Working with colour has been a challenge with me as an artist for a long time. That’s kind of the reason the first book was in black-and-white. It’s the medium I was comfortable with. I was still learning how to draw, and tackling colour was something I wasn’t ready for, so that was a goal for the book and as an artist in general. I think what the colour allows me to do is more flesh out or explore this other world or space that I try to get to in all of my pieces. When you introduce elements of colour, you make the mood or place feel a lot deeper and richer than if you’re just using black-and-white. I like working with a lot of visceral subjects like skin and body parts and blood. Colour lends itself so well to feeling and seeing those things. So many of the older pieces were meant for t-shirts or fliers, also. I had to be very limited with my colour palette because of the printing process. When not having to think about the final outcome of some production process, I can get a lot more loose and wilder with the line-work and pallet. My painting style has grown to be influenced by more pulp stuff, particularly Ghanaian movie posters. They really have this graphic, bash-you-over-the-head vibrancy to them that I just love. Again, the black-and-white stuff can’t really convey that. Of course, there’s a lot of renaissance and classical painters that I’m influenced by, but there’s something about the crudeness of the less masterful painters, not to mention the crudeness of my own abilities, that really excites me.
Not only does the new publication feature illustrations and paintings, but displays a boundless creativity that can seemingly be applied to any and all mediums. You’ve spoken on your first book, ‘Death Is Not The End’, being more of an introduction to your world, but how do you feel collating your work in the manner you have with ‘WARRR2k∞ // Work 2014-2017′ contextualizes what you are trying to achieve?

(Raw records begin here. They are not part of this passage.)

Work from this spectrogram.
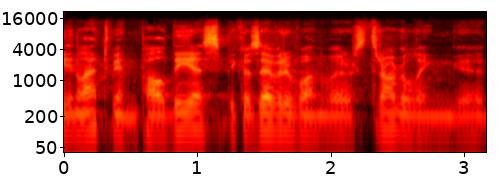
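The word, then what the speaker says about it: paldies: now you will have to say in Latin paldias because everyone were struggling to do this can you pronounce it properly Paul De Assange okay good it works I love all these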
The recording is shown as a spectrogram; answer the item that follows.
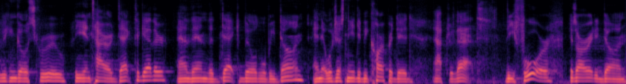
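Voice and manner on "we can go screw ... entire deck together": usual speaking voice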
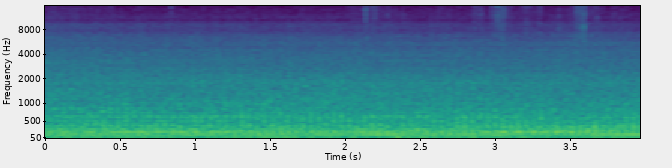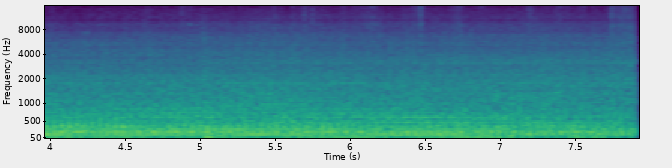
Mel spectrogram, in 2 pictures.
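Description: Steady engine drone at a constant low pitch throughout, with a low rumble beneath it.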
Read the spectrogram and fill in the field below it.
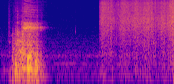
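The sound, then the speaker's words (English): A drawer slides open with a short, loud wooden scrape, followed after a brief pause by a steady, softer rustling as something inside is shuffled around. No one speaks. “Just check the drawer.”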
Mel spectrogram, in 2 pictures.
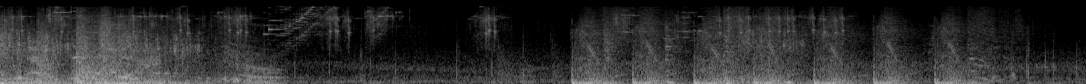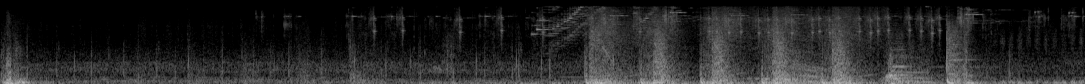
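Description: Objects smash and clatter apart.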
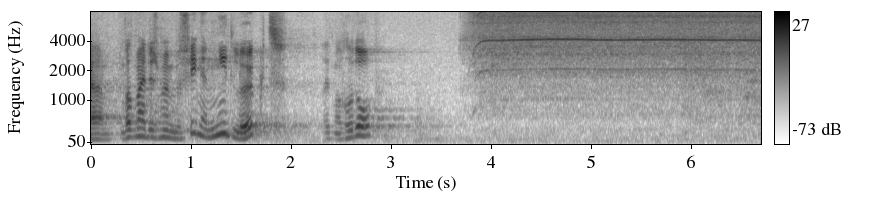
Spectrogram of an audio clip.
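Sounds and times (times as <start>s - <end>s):
speech: 0.0s - 3.0s
cordless power drill running at full speed: 3.7s - 6.6s.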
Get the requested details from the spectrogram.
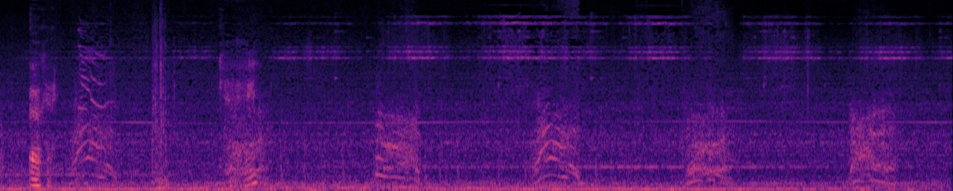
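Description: A man talks calmly into a close microphone in short bursts.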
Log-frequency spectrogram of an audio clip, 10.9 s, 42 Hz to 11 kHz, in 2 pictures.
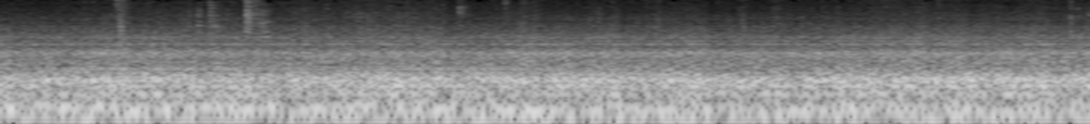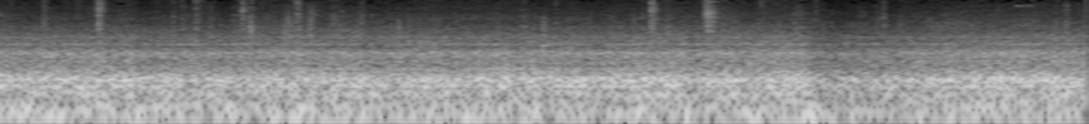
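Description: Cabin noise of a Boeing 737-900ER taxiing: a steady low rumble from its CFM56 engines at idle and its rolling wheels, with faint steady whine tones and occasional light clicks.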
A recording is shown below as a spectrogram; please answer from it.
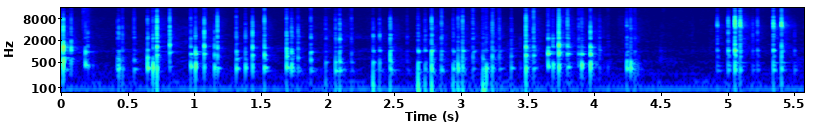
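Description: A clear plastic water bottle, partly full, is held sideways close up while fingers tap and rub its grey plastic lid and bottom. The result is a quick, uneven run of short, dry clicks and knocks, some bright and others dull, with soft rubbing between them. A steady low hum sits underneath.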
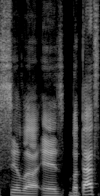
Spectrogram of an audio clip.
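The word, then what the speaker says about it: Scylla: very clear how do you go about pronouncing this one Sila Sila pretty straightforward once you know Sila here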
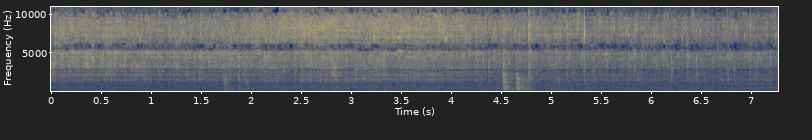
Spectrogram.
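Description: Chopped green chillies stir-fried in a pan for moong dal, giving a steady close sizzle throughout with a few brief scraping taps from the stirring spoon.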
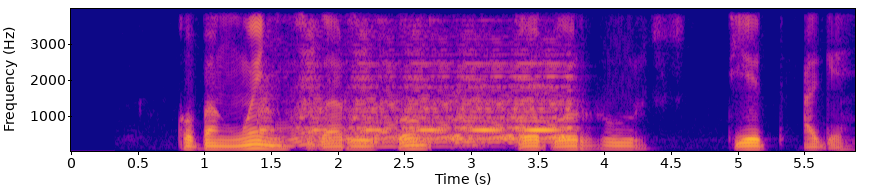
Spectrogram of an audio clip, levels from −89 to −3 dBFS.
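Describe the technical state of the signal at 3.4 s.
At 3.4 s you're right in the middle of a feedback howl (1.35 to 3.98 s). Two devices on the same call in one room keep re-amplifying each other. That gives a ringing tone around 700 Hz, with the loop repeating roughly every 0.4 s and the howl peaking only about 2 dB below the speech.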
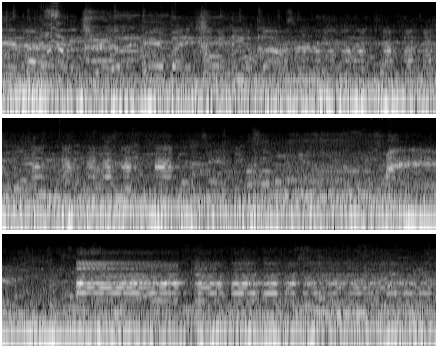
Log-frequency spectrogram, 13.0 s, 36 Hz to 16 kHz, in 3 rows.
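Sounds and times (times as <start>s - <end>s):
cars rolling slowly past: 0.0s - 13.0s
music with heavy bass: 0.0s - 13.0s
people's voices: 0.0s - 13.0s.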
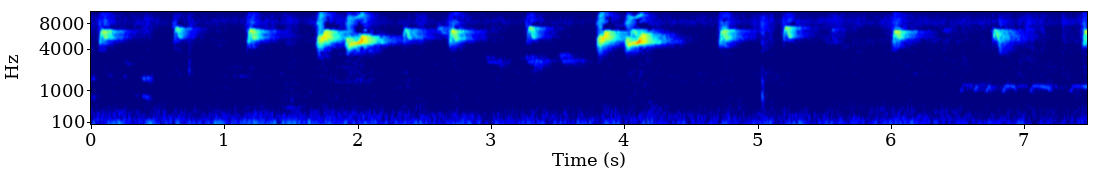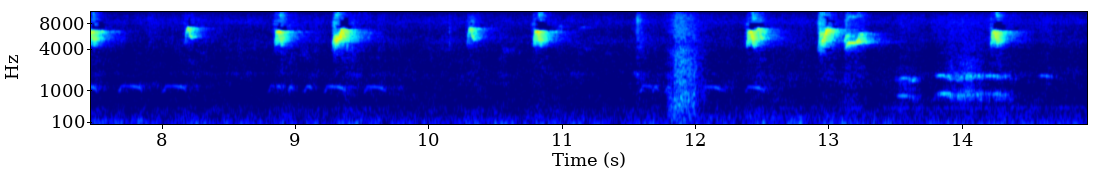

In the context of musicians, when they release their sophomore album, the first record is always saying, “This is who we are!” The second, “We’re not just a one trick pony. We’re not just one thing. We have a bunch of different tricks up our sleeve.” This is still just an early part of the journey for me as well as the viewer. I’m still learning so much. Even when looking back at ‘Death Is Not The End’, there are still plenty of pieces that leave me thinking, “Damn, I could have done that differently. What was I thinking?” There are pieces in this book I’m just putting out now that leave me feeling the same way! What I’m trying to communicate with these publications is that this is the beginning of a big body of work that can go in any and hopefully lots of different directions. I’m more comfortable with my work now, so there are some pieces featured in the book that are very tight and some that are very expressive. I also think that, personally, I can look back at this body of work and feel pride and surprise at how much I have grown as an artist – making things I never thought I’d be able to or accomplishing things that I feel will always be important in my catalogue, and just being more ambitious in general.